However, after mulling over a more structured idea for the movie before the commencement of filming, Dylan had abandoned any idea of a linear method of storytelling and was partly basing his ideas on French New Wave cinema. Like so much of his recorded work, multiple interpretations would be to the fore and, far from being the result of clumsy improvisation, confounding and confusing the audience was always the likely intention.
“Renaldo & Clara took all of Dylan’s creative energies through most of 1976 and 1977 to complete. It was the most sustained and conscientious work that he had ever done, or would ever do.” Clinton Heylin – Behind The Shades
When it comes right down to it, the Bob Dylan that was making Renaldo & Clara was dwelling more on artists and painting than filmmakers. Allen Ginsberg said that a plot was of no concern, “It was like being upset at Van Gogh. It’s a painter’s film, and was composed like that. I’ve seen it about four times, and each time I see it, it becomes more logical – not rational, but logical.”
Dylan himself said in 1977, “The film is no puzzle, it’s A-B-C-D, but the composition’s like a game – the red flower, the hat, the red and blue themes. The interest is not in the literal plot but in the associated texture – colours, images, sounds.”
Alternate views on the finished, four-hour piece abound. Particularly interesting is the opinion of Sara Dylan (whose involvement in the picture and desire for privacy is a possible reason for the withholding of an official release) since the footage dates from the period in which her marriage to Bob was finally coming to its acrimonious end.
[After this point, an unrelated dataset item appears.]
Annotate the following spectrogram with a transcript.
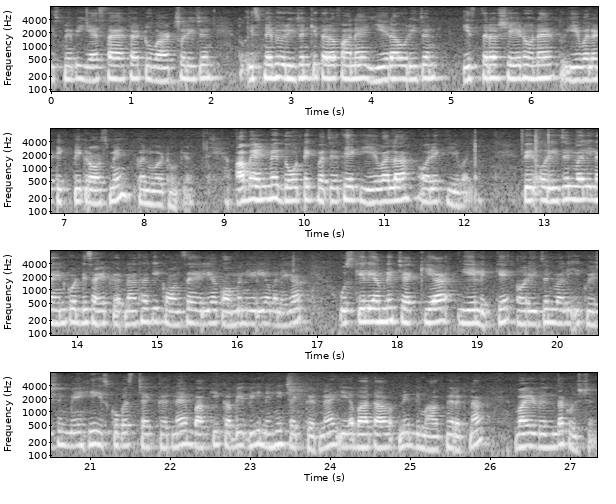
इसमें भी यस आया था टू वार्ड्स ओरिजन तो इसने भी ओरिजन की तरफ़ आना है, ये रहा ओरिजन इस तरफ़ शेड होना है तो ये वाला टिक भी क्रॉस में कन्वर्ट हो गया। अब एंड में दो टिक बचे थे, एक ये वाला और एक ये वाला। फिर ओरिजिन वाली लाइन को डिसाइड करना था कि कौन सा एरिया कॉमन एरिया बनेगा। उसके लिए हमने चेक किया ये लिख के ओरिजिन वाली इक्वेशन में ही इसको बस चेक करना है। बाकी कभी भी नहीं चेक करना है। ये बात आप अपने दिमाग में रखना वाइल डूइंग द क्वेश्चन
Early talk had been of scenes in which Sara as a witch goddess would set tasks for the alchemist Bob Dylan. This would develop into issues of black and white magic and the different powers of men and women. In response to certain female roles in the final film, Sara simply put it “After all that talk about goddesses, we wound up being whores.”
At this period in his career there were a good few critical knives out for the entity that was Bob Dylan and the release of Renaldo & Clara provided ample opportunity to attack the man. Village Voice remarkably printed four separate reviews of it with each one being more scathing than the next and the near universal conclusion was that this was a creative low point for the artist.
It’s hard enough to sell a four-hour movie to begin with so a critical backlash on this level was bound to kill the theatrical run almost immediately. Even a well received European Premiere at Cannes and a decent response in cities such as London couldn’t save the movie and, as far as can be established, 1978 was the last time a paying audience had the opportunity of seeing it in a cinema.
This is a sad lack of exposure for a film that, aside from the great concert recordings, is filled with curios such as Dylan with Ginsberg at the grave of Jack Kerouac, the last known footage of Phil Ochs (six months before his death) and Joan Baez being traded for a horse!
Renaldo & Clara must surely have had an occasional cinema outing since 1978 but you’ll have a hard job tracking down any evidence of such a happening, if it has happened at all. Which brings us back to what a special event this is. The GFT has to be congratulated on programming a screening that puts it on the world map.
This certainly isn’t a film for everyone and even dedicated Dylan fans will join the chorus of detractors. But for anyone looking to mark the 70th birthday of the guy from Duluth, Minnesota in a very special way, you need look no further than buying a ticket to this show.
“In the end Renaldo & Clara is a failure, but it’s a grand failure.” Michael Gray – The Bob Dylan Encyclopedia
Full details of the Bob Dylan at the Movies season are available the GFT website.